Within the entries below, find the portion that opens with the line containing "Go through the" and closes with the line containing "Transcribe any speech". Retype that portion exactly and only.

Data shown -
-- Opening Marker --
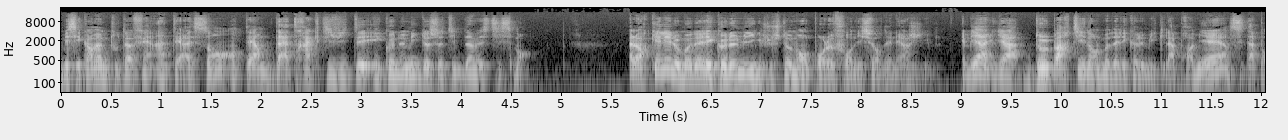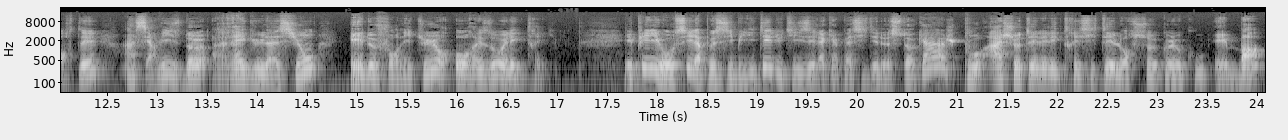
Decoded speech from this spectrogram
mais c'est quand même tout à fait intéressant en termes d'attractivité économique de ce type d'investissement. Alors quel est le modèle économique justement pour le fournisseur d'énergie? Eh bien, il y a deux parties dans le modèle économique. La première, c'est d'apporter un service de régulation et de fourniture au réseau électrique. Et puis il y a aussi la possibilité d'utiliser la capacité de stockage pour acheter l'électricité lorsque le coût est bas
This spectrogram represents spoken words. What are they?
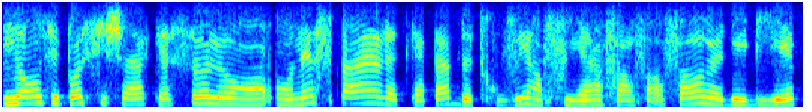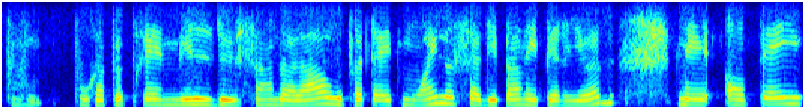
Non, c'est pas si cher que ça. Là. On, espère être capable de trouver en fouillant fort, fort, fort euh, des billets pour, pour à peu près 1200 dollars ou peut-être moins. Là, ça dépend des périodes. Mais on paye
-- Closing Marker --
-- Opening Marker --
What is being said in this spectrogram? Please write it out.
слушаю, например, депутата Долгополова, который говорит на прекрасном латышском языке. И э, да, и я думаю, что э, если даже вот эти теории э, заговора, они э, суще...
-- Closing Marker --
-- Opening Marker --
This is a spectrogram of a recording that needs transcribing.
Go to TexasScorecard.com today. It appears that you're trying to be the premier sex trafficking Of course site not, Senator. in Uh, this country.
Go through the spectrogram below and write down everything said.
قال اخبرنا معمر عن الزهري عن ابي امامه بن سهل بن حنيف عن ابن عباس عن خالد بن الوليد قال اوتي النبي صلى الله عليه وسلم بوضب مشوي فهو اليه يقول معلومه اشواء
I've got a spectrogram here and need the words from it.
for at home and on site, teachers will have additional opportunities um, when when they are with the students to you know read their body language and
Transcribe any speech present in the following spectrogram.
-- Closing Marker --
Written solution -
Go through the spectrogram below and write down everything said.
قال اخبرنا معمر عن الزهري عن ابي امامه بن سهل بن حنيف عن ابن عباس عن خالد بن الوليد قال اوتي النبي صلى الله عليه وسلم بوضب مشوي فهو اليه يقول معلومه اشواء
I've got a spectrogram here and need the words from it.
for at home and on site, teachers will have additional opportunities um, when when they are with the students to you know read their body language and
Transcribe any speech present in the following spectrogram.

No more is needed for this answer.